It was Wick Lifeboat Day on Saturday so we joined the crowds down at the harbour and braved the bunting and watched the Pipe Band. There’s something about the skirl of the pipes—it always makes me want to take the ancestral claymore down from the mantelpiece and engage in a mild spot of border reiving (though as it’s 300 miles to the English border, then again perhaps not).
It was a cool, grey day, and the strong east wind blowing in off the sea eventually drove us from the quay onto the marina, to visit the Isabella Fortuna, the restored fishing boat belonging to the Wick Society. Now, I’m not much of a lad for boats as a rule—I get seasick in the bath and just looking at choppy water is enough to give me that “elevator going down, lunch coming up” sensation my loved ones have come to dread—but we had to pay our respects to the old girl.
While we were admiring the restoration work one of the volunteers came over and engaged us in conversation—recounting tales of sailing her in heavy gales, nine hour journeys that ended up taking over twelve, while I felt my lunchtime croissant rising like mercury in a barometer. Then we got onto the subject of Wick’s “Black Saturday”.

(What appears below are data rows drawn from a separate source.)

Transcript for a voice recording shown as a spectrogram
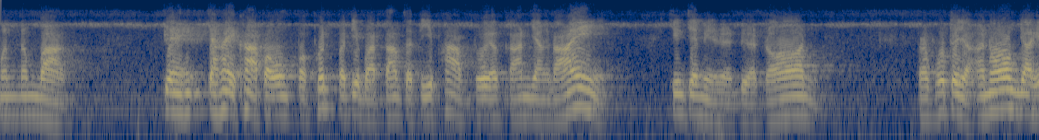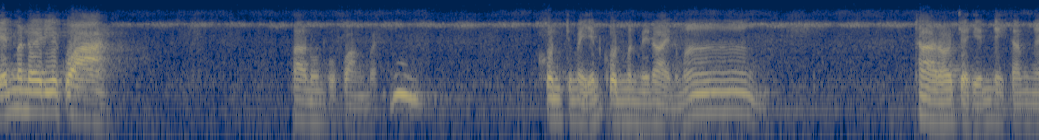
มันลำบาก จะจะให้ข้าพระองค์ประพฤติปฏิบัติตามสติภาพโดยอาการอย่างไร จึงจะมีเดือดร้อน พระพุทธเจ้าอนุนอย่าเห็นมันเลยดีกว่าพระอนุนก็ฟังไปคนจะไม่เห็นคนมันไม่ได้หรือมั้งถ้าเราจะเห็นได้ทำไง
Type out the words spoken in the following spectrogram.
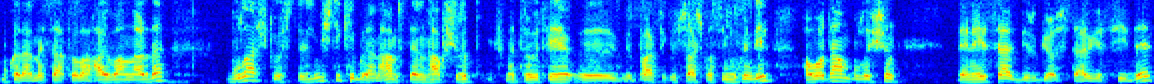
bu kadar mesafe olan hayvanlarda bulaş gösterilmişti ki yani hamsterin hapşırıp 3 metre öteye e, partikül saçması mümkün değil. Havadan bulaşın deneysel bir göstergesiydi.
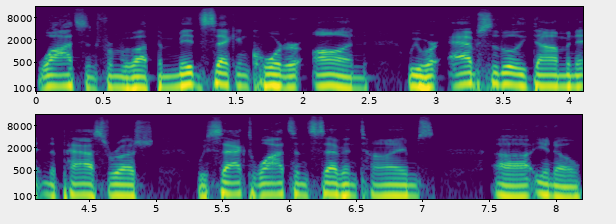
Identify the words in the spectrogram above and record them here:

This was 19 August 1848. A sudden overnight storm had caught the fishing fleet unawares and as the boats desperately ran back for the safety of the harbour many were wrecked in the bay, their crews drowned, and all in sight of land while their loved ones looked on helplessly. 37 men died here that day.
It was a terrible event, and I’ll talk more about it another time; but I think about it sometimes when I look at the cheeky grins on the faces of the fishermen in their ganseys, staring back at us down the lens of time in the old photographs. It was because of Black Saturday that more seaworthy vessels like the Isabella were built, with full decks; and it was also the reason Wick got its first lifeboat—beginning a sequence leading all the way to the one we celebrated on Saturday.
Now, you may not have noticed, but there’s a new gansey this week. It’s another Wick pattern from the Johnston Collection (well, it would be rude not to), which also appears in “Fishing For Ganseys” on page 25. I’m using navy yarn from a very old sweater I never liked, which Margaret ripped out for me and de-kinked. It’s 368 stitches in the round (or 46 inches at 8 stitches to the inch.) I’m thinking of doing a traditional non-indented neckline and high collar.
Margaret was also kind enough to chart out the pattern for me and knit a swatch while I was busy finishing her damson gansey. As far as I know this is another pattern that has never been publicly charted before, the leaf effect really effective in navy blue and a nice variant on the more usual herringbone.
Finally this week, I’m going to leave you with a great quote I came across (it’s an old joke, apparently, but was new to me, and has the ring of truth). Question: Why will the sun never set on the British Empire? Answer: Because God doesn’t trust the British in the dark…